▶ **Task goal**
Output all of the data exactly, keeping any images out of the copy.

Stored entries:
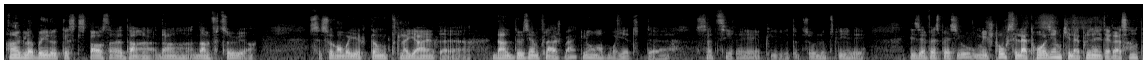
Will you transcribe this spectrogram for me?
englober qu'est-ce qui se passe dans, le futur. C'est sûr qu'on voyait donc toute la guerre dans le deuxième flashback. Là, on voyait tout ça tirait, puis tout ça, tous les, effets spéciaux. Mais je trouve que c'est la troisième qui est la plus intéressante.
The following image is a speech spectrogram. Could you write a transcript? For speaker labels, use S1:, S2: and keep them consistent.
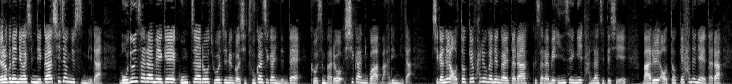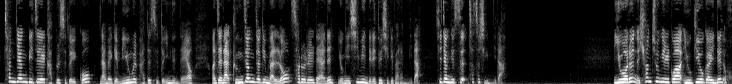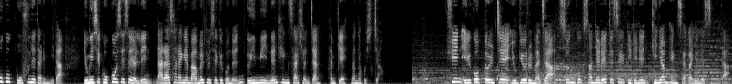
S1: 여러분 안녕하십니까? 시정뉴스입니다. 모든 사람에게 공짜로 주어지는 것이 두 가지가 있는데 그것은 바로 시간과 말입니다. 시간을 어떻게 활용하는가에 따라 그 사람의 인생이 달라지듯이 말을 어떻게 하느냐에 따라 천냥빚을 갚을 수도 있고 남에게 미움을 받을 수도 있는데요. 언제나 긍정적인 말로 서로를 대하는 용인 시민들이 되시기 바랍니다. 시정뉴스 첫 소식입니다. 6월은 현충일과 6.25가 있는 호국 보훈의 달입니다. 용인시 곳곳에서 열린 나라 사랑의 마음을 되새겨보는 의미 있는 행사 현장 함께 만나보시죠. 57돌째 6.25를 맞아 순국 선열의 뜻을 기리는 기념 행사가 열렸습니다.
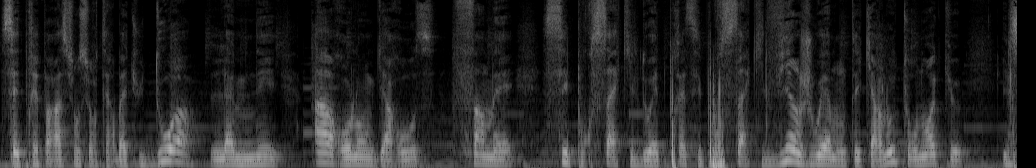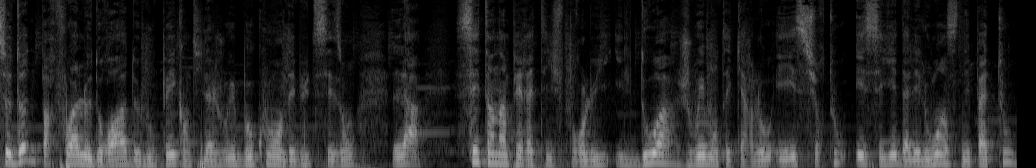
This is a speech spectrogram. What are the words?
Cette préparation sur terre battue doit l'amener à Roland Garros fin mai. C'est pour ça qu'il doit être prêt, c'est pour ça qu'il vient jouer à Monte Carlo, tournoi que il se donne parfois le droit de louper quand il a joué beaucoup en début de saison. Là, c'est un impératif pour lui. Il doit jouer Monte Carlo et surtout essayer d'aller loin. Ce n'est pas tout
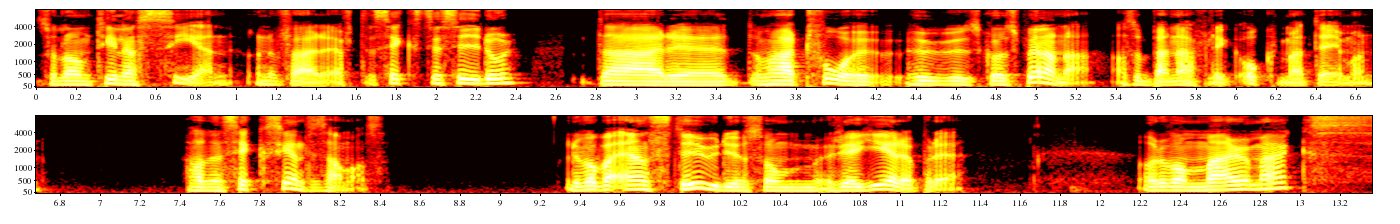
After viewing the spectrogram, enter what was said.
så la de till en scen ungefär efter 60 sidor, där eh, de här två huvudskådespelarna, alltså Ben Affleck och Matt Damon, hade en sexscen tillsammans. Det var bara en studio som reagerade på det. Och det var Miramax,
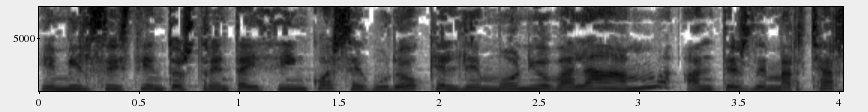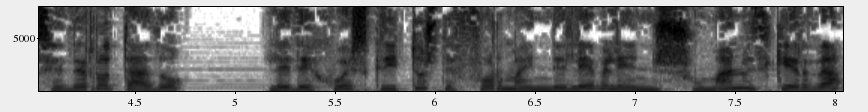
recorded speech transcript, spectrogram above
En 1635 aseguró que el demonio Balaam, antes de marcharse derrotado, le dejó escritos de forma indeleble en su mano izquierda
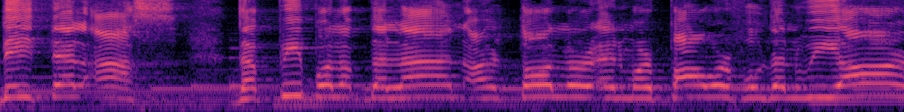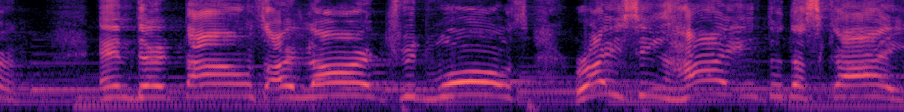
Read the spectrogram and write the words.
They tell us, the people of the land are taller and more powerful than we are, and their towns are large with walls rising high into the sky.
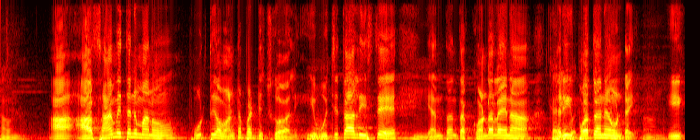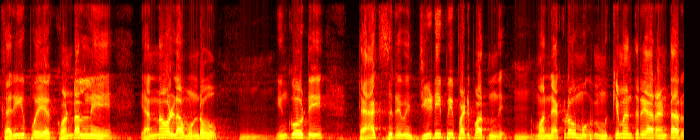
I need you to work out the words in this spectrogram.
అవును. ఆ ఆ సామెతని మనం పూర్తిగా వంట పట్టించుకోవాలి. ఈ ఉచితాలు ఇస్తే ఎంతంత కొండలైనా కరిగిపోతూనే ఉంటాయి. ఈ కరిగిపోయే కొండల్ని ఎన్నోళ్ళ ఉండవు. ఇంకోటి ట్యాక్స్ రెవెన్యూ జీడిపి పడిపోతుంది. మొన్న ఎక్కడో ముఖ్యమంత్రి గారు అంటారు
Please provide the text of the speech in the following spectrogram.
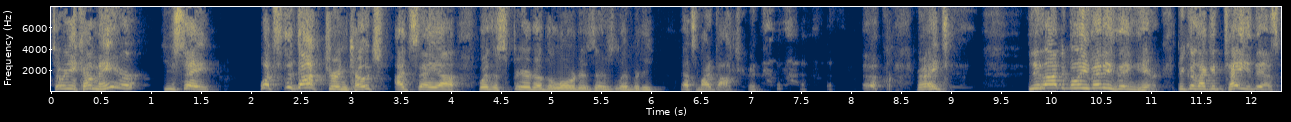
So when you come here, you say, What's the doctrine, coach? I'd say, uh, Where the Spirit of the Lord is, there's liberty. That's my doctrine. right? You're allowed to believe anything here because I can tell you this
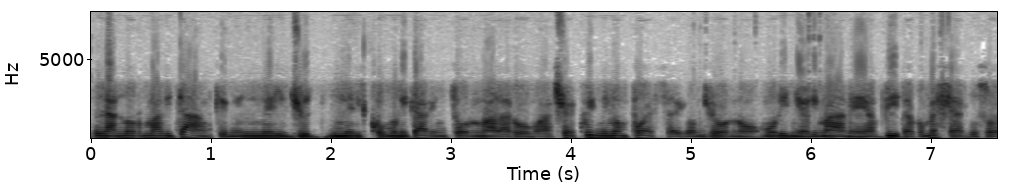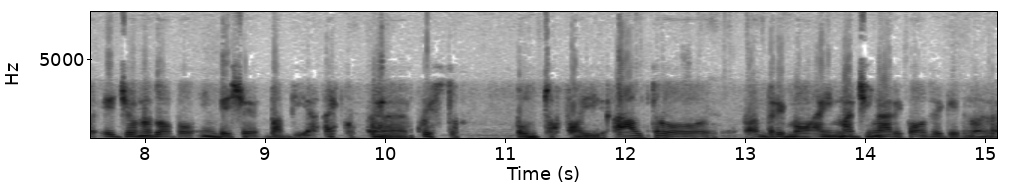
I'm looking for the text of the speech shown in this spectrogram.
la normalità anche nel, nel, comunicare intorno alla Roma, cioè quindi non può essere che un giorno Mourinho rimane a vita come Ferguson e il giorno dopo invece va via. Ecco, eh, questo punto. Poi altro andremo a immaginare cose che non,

▶ **Final answer**
Will you transcribe this spectrogram for me?
englober qu'est-ce qui se passe dans, le futur. C'est sûr qu'on voyait donc toute la guerre dans le deuxième flashback. Là, on voyait tout ça tirait, puis tout ça, tous les, effets spéciaux. Mais je trouve que c'est la troisième qui est la plus intéressante.
The following image is a speech spectrogram. Could you write a transcript? For speaker labels, use S1:, S2: and keep them consistent.
S1: 여러분 안녕하십니까? 시정뉴스입니다. 모든 사람에게 공짜로 주어지는 것이 두 가지가 있는데 그것은 바로 시간과 말입니다. 시간을 어떻게 활용하는가에 따라 그 사람의 인생이 달라지듯이 말을 어떻게 하느냐에 따라 천냥빚을 갚을 수도 있고 남에게 미움을 받을 수도 있는데요. 언제나 긍정적인 말로 서로를 대하는 용인 시민들이 되시기 바랍니다. 시정뉴스 첫 소식입니다. 6월은 현충일과 6.25가 있는 호국 보훈의 달입니다. 용인시 곳곳에서 열린 나라 사랑의 마음을 되새겨보는 의미 있는 행사 현장 함께 만나보시죠. 57돌째 6.25를 맞아 순국 선열의 뜻을 기리는 기념 행사가 열렸습니다.
This is a speech spectrogram. What are the words?
Cette préparation sur terre battue doit l'amener à Roland Garros fin mai. C'est pour ça qu'il doit être prêt, c'est pour ça qu'il vient jouer à Monte Carlo, tournoi que il se donne parfois le droit de louper quand il a joué beaucoup en début de saison. Là, c'est un impératif pour lui. Il doit jouer Monte Carlo et surtout essayer d'aller loin. Ce n'est pas tout
After viewing the spectrogram, enter what was said.
så la de till en scen ungefär efter 60 sidor, där eh, de här två huvudskådespelarna, alltså Ben Affleck och Matt Damon, hade en sexscen tillsammans. Det var bara en studio som reagerade på det. Och det var Miramax,
recorded speech transcript, spectrogram above
En 1635 aseguró que el demonio Balaam, antes de marcharse derrotado, le dejó escritos de forma indeleble en su mano izquierda
Read the spectrogram and write the words.
They tell us, the people of the land are taller and more powerful than we are, and their towns are large with walls rising high into the sky.
I need you to work out the words in this spectrogram.
అవును. ఆ ఆ సామెతని మనం పూర్తిగా వంట పట్టించుకోవాలి. ఈ ఉచితాలు ఇస్తే ఎంతంత కొండలైనా కరిగిపోతూనే ఉంటాయి. ఈ కరిగిపోయే కొండల్ని ఎన్నోళ్ళ ఉండవు. ఇంకోటి ట్యాక్స్ రెవెన్యూ జీడిపి పడిపోతుంది. మొన్న ఎక్కడో ముఖ్యమంత్రి గారు అంటారు
Please provide the text of the speech in the following spectrogram.
So when you come here, you say, What's the doctrine, coach? I'd say, uh, Where the Spirit of the Lord is, there's liberty. That's my doctrine. right? You're allowed to believe anything here because I can tell you this
I'm looking for the text of the speech shown in this spectrogram.
la normalità anche nel, nel, comunicare intorno alla Roma, cioè quindi non può essere che un giorno Mourinho rimane a vita come Ferguson e il giorno dopo invece va via. Ecco, eh, questo punto. Poi altro andremo a immaginare cose che non,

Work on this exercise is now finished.